The Future is Coded: Beyond Scanners and Stripes

These days, barcodes seem to be almost everywhere: from cattle ear tags to baggage carousels. But we are yet to see their full potential. Advancements in near-field communication (NFC) technologies are paving the way for contactless scanning, further streamlining interactions and data exchange. Additionally, the integration of barcodes with online payment technology holds immense potential for enhancing supply chain transparency and traceability.

In Australia, research and development efforts are exploring innovative applications of barcodes in diverse fields, from tracking grain and seed crops in agriculture to managing medical supplies in hospitals. The possibilities seem endless, driven by the barcode's inherent versatility and ever-evolving technology.

From a beachside brainstorm to a logistics lifeline, the barcode's journey in Australia is a testament to the boundless potential that technology has to transform the way we live, shop, and move things. At TransVirtual, we love technology.
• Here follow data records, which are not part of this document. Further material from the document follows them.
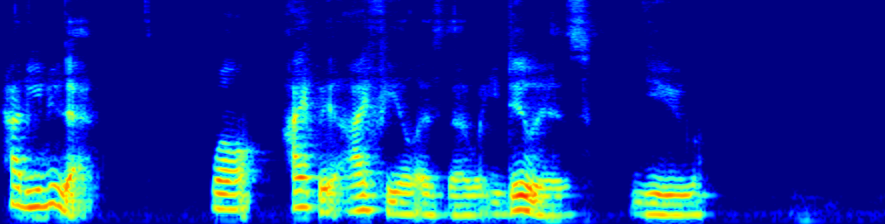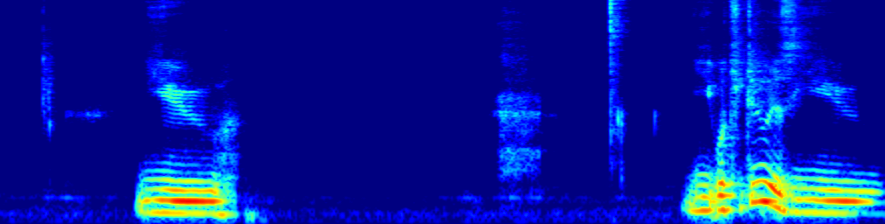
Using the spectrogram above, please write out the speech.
how do you do that? Well, I feel, I feel as though what you do is you you, you what you do is you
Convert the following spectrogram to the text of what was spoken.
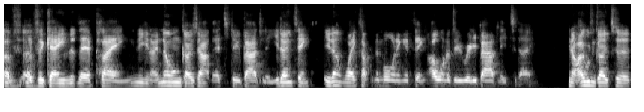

And we specialise in creating logistics software that can seamlessly interact with all of your digital systems, including barcodes. 

So as we embrace the future, one scan at a time, the legacy of Norman Woodward’s lines in the sand will continue to shape the world around us, ensuring a smoother, more efficient, and interconnected Australia.